Johnny Depp in spat with ACLU over legal fees following trial

Amber Heard and Johnny Depp
Amber Heard and Johnny Depp Getty Images Remix By Keane Eacobellis

In the latest round of drama from the Johnny Depp / Amber Heard legal saga, the Pirates of the Caribbean is now refusing to pay the bulk of the legal fees that the American Civil Liberties Union has asserted the actor should cover.

The ACLU is seeking more than $86,000 in legal fees from Depp, as reported by Verify, over the preparation of documents. The non-profit argued the documents had to be prepared after they were issued subpoenas by Depp’s lawyers, and that “under New York law” they are entitled to be reimbursed.

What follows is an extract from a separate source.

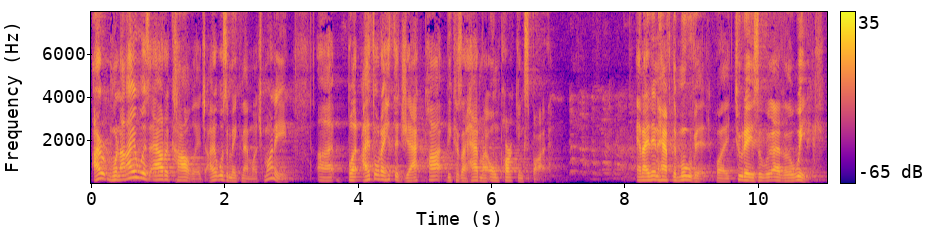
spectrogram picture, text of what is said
I, when I was out of college, I wasn't making that much money, uh, but I thought I hit the jackpot because I had my own parking spot. And I didn't have to move it like two days out of the week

Depp’s legal team, as you can imagine, has described the request as “not only exorbitant, unreasonable, but unsupported by New York law.” Depp’s team says the only amount the ACLU is entitled to receive from the Pirates of the Caribbean actor is a little over a thousand dollars for costs, according to the Law & Crime Network.

The ACLU also still has Amber Heard listed on their Artist Ambassador page at the time of writing. The non-profit released a blog post denying that they assisted Heard during the trial, despite Heard’s prior $3.5 million donation to the organization in 2016. “We do not write op-eds or offer ambassadorships in exchange for donations,” the ACLU wrote.

During the Depp/Heard trial, it emerged that the non-profit helped in the drafting of the Washington Post op-ed, which the entire defamation lawsuit centered around. The Washington Post has added an editor’s note to the original story, saying a jury found three statements in the piece to be defamatory. Heard’s legal team, however, reportedly plans to appeal the jury’s verdict.

About the author

Danny Peterson

Danny Peterson

Danny Peterson covers entertainment news for WGTC and has previously enjoyed writing about housing, homelessness, the coronavirus pandemic, historic 2020 Oregon wildfires, and racial justice protests. Originally from Juneau, Alaska, Danny received his Bachelor's degree in English Literature from the University of Alaska Southeast and a Master's in Multimedia Journalism from the University of Oregon. He has written for The Portland Observer, worked as a digital enterprise reporter at KOIN 6 News, and is the co-producer of the award-winning documentary 'Escape from Eagle Creek.'